Can we consider such exchanges to be ‘economical’? Sure we can, as in the original Greek  meaning of “one who manages a household”: although these exchanges often don’t involve money, they are rapidly growing in importance. Yet, our current capitalist economy is based on the assumption that everything has a monetary value, and ought to be traded according to that value. What is challenging our imagination is that the uptake of digital technology is starting to undermine this assumption.

Consider a person uploading a picture on Flickr, with an open license.  She is making a ‘gift’ to the Flickr community in the sense that she does not expect to have any financial compensation in return, but she does get other things instead: e.g. the feeling of belonging to a community of peers, a great potential visibility for her picture, the recognition of the beauty of it, the happiness of having her friends and relatives virtually gathered around that picture, and so on. The exchange has become non-financial and is definitely shaping a different, or if you want, alternative, ecosystem. An alternative to the mainstream.

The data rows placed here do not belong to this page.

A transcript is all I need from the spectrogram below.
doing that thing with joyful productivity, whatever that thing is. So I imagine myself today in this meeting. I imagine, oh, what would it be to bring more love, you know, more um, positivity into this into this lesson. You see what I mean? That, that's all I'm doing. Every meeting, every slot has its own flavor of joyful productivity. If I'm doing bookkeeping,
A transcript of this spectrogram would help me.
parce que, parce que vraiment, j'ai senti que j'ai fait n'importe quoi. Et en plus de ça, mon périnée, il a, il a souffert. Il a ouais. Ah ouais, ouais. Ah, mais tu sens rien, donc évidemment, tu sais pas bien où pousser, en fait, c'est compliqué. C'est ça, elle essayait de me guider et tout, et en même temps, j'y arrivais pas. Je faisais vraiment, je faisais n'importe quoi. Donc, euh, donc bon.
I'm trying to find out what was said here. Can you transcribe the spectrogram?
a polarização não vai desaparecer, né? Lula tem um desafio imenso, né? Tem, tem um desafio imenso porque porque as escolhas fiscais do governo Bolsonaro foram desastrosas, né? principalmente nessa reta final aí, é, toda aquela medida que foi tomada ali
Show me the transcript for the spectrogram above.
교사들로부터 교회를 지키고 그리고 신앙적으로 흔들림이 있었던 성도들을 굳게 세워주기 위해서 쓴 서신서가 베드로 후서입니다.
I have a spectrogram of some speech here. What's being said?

Of course we know that alternative economies are nothing new: Local communities worldwide have always practised sharing and trading things (both material and immaterial, like time) without the support of money. Even now in 2008 this local practice is still very widely diffused, yet it sits at the margin of the dominant economic model and has a reputation of being naïve. What is new, with respect to a few years ago, is the increased interaction between digital/global and physical/local sharing through digital, especially mobile, communication tools.

Personal/Shared Values vs. Monetary Value

The current world of physical currency offers a degree of anonymity that allows individuals and groups to disassociate what they produce with what they consume. What have we lost in blurring the association between the two? Does the web, rich with connections and openness, offer an opportunity to reclaim this lost territory? What are the implications of this? Can both forms co-exist? In the merging physical/digital world, will other types of compensation - time, skills, services, a sense of belonging, visibility, public recognition, identity and so on - be increasingly important?

What might replace money as it exists now? What could be sharable and what cannot? What impact could this have on people and communities? How could a post-money economy best be organised, especially given the failures of the current economic model? How do communities of sharing shape and maintain themselves? How do they build their values? Do they have explicit or implicit values? What are the differences between global/online and local/physical communities of sharing? To what extent can digital/mobile communication tools help people in both online and physical communities manage their sharing and exchanging practices? What would the rules, rituals and habits of this future world be?

To address these questions, we created KashKlash, a forum to debate, imagine and co-create this future.
It is worth noting here that the focus of this understanding is on a possible future ecosystem, rather than on the technological tools underpinning it. We want the technology to adapt to the landscape we are trying to sketch out, not to be pulled in a certain direction by technology.

We want you to feel free to express your view, even if you feel that it is loosely related to the subject of the discussion: this platform is a simply a playground for ideas coming from people who are in love with the future and we are looking forward to seeing the amazing jigsaw puzzle of insights that results!
Please experiment with your thoughts and transfer them to us through words, images, sounds, videos, whatever medium you prefer.
We know how powerful ideas can be when a suitable space is created for a diverse community of people to express them.

KashKlash is a public domain project, set up by Heather Moore of Vodafone’s User Experience group, where all the content is public and open for all to use, allowing everyone to gain from everyone else’s contributions.
Such an open and spirited climate should not be hampered by Vodafone’s involvement, and it should be clear to everybody that opinions presented within this project are not somehow attached/attachable to Vodafone but are opinions from individuals, belonging to them and to the public domain.